The Hawks can afford to go under every single screen, except ones that involve Isaiah Thomas, now that Bradley is out. The Celtics will need a combination of poor Atlanta shooting and some of their own to majorly step up if they are to have chance of winning Game 3 on Friday night.
Millsap and Bazemore’s offensive struggles
After combining for 37 points on 13-of-24 shooting in Game 1, both Bazemore and Millsap struggled to find any offensive rhythm in Game 2, combining for nine points on 3-of-26 shooting.
In the build up to Game 2, Isaiah Thomas began stirring the pot with this comment.
“Guys like that”… I thought that might get Bazemore really upset at that comment and we’d get a monster Baze game but, alas, it was not to be.
Fortunately for the Celtics, they were able to limit not only Bazemore but Millsap too, who has attracted a lot of attention so far in this series.

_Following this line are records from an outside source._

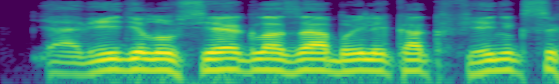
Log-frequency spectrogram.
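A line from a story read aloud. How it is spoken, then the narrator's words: Orc's snort. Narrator (Russian): хмыкнул орк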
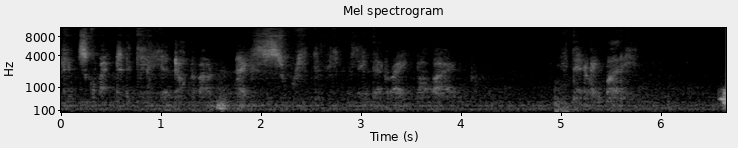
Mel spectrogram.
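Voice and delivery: breathy unvoiced whisper, slowing at the end. Owner whispering to the cat, voiceless and soft. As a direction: whisper it close and tender.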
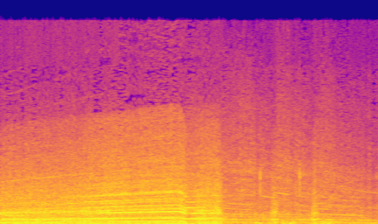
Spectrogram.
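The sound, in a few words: race car engine revving in Assetto Corsa video game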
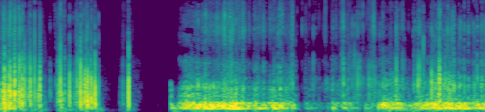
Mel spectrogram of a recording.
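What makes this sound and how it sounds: Long pointed green acrylic nails poke and scratch the edges and top of a purple spherical foam windscreen on a microphone. The sound is a dense, muffled, low rumbling scrape in uneven bursts. After a brief silence it settles into a steady, heavy scratching that lasts to the end.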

“Every time I catch the ball, I’m seeing a lot of bodies. The key for me is not to force. Take what the give me. Other guys are doing a great job. Al is doing a good job of reading. Kyle got some good looks and that’s great to see. If I have to struggle for our team to win, so be it.”

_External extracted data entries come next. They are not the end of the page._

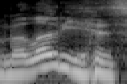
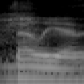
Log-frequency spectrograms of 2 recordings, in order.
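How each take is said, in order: First: It is pronounced like the word melodious. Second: It is pronounced Meliodas, ending in -das. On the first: The speaker calls it wrong. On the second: The speaker calls it right.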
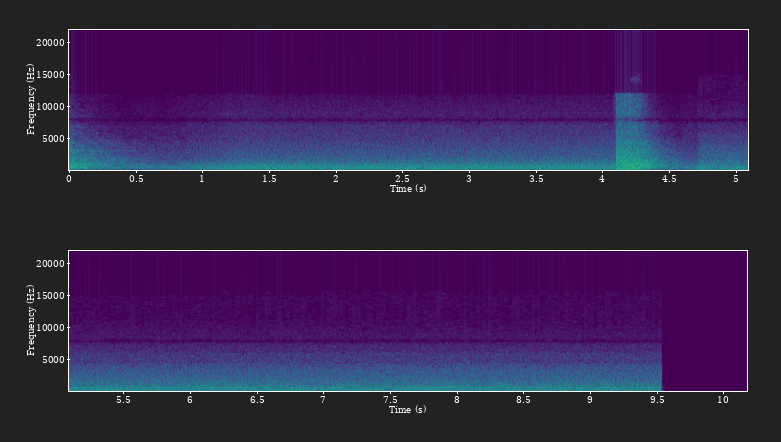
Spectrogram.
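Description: Two shots from an over-and-under shotgun, one right at the start and one about four seconds in, each a loud, sudden bang. Between and after them a steady noisy background with a faint hum, which cuts off abruptly near the end.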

“It says that we are a team, pretty much. Not my best shooting games. But it’s not about just one person. It’s about this whole team, what everybody brings to the table. That’s what a team is for.” — Paul Millsap
Millsap’s lack of scoring involvement hasn’t been too much of a problem as Al Horford has been so steady, and that’s the problem for the Celtics — they can’t stop both Millsap and Horford. To deprive Millsap of scoring opportunities only opens up more for Horford, and visa-versa.
It’ll be interesting to see if the Celtics start clamping down (or at least attempting to) more on Horford heading into Friday’s pivotal Game 3.
Hawks invite Celtics to a block party
What a game for Dikembe Mutombu to attend. The Hawks recorded a franchise playoff record of 15 blocked shots last night. The Celtics shot just 36% around the rim, the league average is about 50%.
(What a perfect video thumbnail, by the way)
Al Horford led the way with five blocks while Paul Millsap added another four. In fact, seven different Hawks recorded at least one block.
Jae Crowder is not OK
Jae Crowder came into this series with an ankle that was not 100% healed. After Game 1, Brad Stevens commented on where Crowder’s ankle is at.
“Seventy-five (percent) probably, 80 (percent). Somewhere in there. Not 100.” — Coach Brad Stevens
“Like I said before there’s still some stuff I’m capable of doing which I can’t do now. But it is what it is. I’m able to play with it and I’m able to fight through it, and I’ll be fine.” — Jae Crowder
It’s clear to see Crowder is not OK. And when he’s not healthy, he’s a very ordinary player. He has struggled — at times — defensively and has struggled — nearly all of the time — on the offensive end, as last night’s 1-of-9 shooting game showed. Take a look at this play.
Twice in this possession is Crowder is matched up against Tim Hardaway Jr. Crowder has the size and muscular advantage on Hardaway, who would not stand a chance defending in the post against Crowder. Instead, he gives up the ball twice, not even considering the possibility. I think a Crowder back-down on Hardaway would be more effective than a Tyler Zeller back-down on Mike Muscala, but maybe that’s just me.
Crowder’s reluctance to even consider backing down or attacking Hardaway says a lot as to where he’s really at.